Those of us growing up in the card-playing era of Bridge and Pinochle really understand the value of trump cards. These cards rule in other words they have the most value. To be successful at these cards games you must not only having trump cards but also knowing how to play them. I see the same connection with the ingredients that make for successful students learning in our classrooms. Most of us as parents and educators would agree that planning, curriculum, data, organization, and relationships are essential elements successful teachers use to assist students with their learning. As an educator, my mantra over the years has been that to maximize our effectiveness as teachers we must make connections and build relationships with our students. As a principal, my charge to teachers was to have their students tightly bonded as a family unit by the end of the first three weeks of school. It is so affirming when one’s belief is validated by others and especially in this day and age of research based demands. Valerie Strauss of the Washington Post offers a new report from the Consortium on Chicago School Research at the University of Chicago giving key findings on the value of relationships in school. Others in education feel the same.

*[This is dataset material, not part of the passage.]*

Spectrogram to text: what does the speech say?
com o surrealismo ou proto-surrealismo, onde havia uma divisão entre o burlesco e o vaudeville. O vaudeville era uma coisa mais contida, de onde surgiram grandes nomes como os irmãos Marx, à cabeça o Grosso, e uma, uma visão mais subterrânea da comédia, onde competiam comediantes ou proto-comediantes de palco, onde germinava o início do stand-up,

Salman Khan on the Forbes Names You Need to Know: Khan Academy video has this quote, “Internet-based video lessons are great to help ….., but it takes a relationship with a real teacher to educate deeply.” This is why I believe the relationships you build with your students to be the number one factor in their successful learning while in your classroom. I observe most schools today living in a data driven mode. What do you think will promote the following: a warm, supportive classroom climate; students taking responsibility for their own learning; an environment where students feel safe, take risks, and make mistakes; a place where play in valued; honesty and openness is observed between students and teacher; and most importantly students that are happy and enjoy coming to school; data or relationships? The answer comes to me loud and clear: RELATIONSHIPS!
How would you rate relationships on your value scale? I look forward to your comments.

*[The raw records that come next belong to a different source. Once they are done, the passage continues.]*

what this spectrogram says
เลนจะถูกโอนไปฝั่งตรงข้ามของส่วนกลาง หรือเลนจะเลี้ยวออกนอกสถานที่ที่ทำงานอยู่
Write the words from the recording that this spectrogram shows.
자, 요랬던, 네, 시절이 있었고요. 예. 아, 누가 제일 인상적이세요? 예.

To help with building relationships @tombarrett offers this google doc: “20 Interesting Ways to Get to Know Your New Class”.

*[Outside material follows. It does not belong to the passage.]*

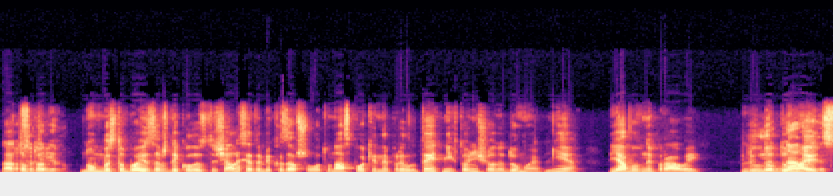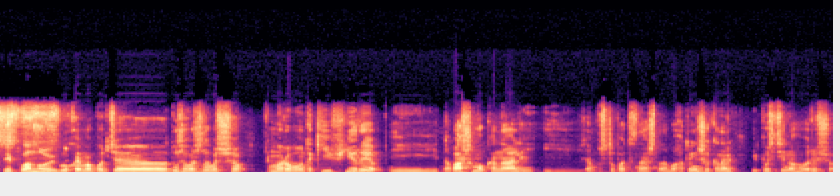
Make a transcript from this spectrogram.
Да, тобто, ну ми з тобою завжди, коли зустрічалися, я тобі казав, що от у нас поки не прилетить, ніхто нічого не думає. Ні, я був неправий. Люди Ну, думають на- і планують. Слухай, мабуть, е, дуже важливо, що ми робимо такі ефіри і на вашому каналі, і я виступати знаєш на багато інших каналів. І постійно говорю, що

PS: As I am finishing this post on relationships, what should appear in my google reader? Mrs. Ripp aka @4thGrdTeach posting this: “Kids Shouldn’t Feel Like Tourists: How Every Classroom Should Be a Tribe”. This feels, smells, and taste like relationships to me. What is your take?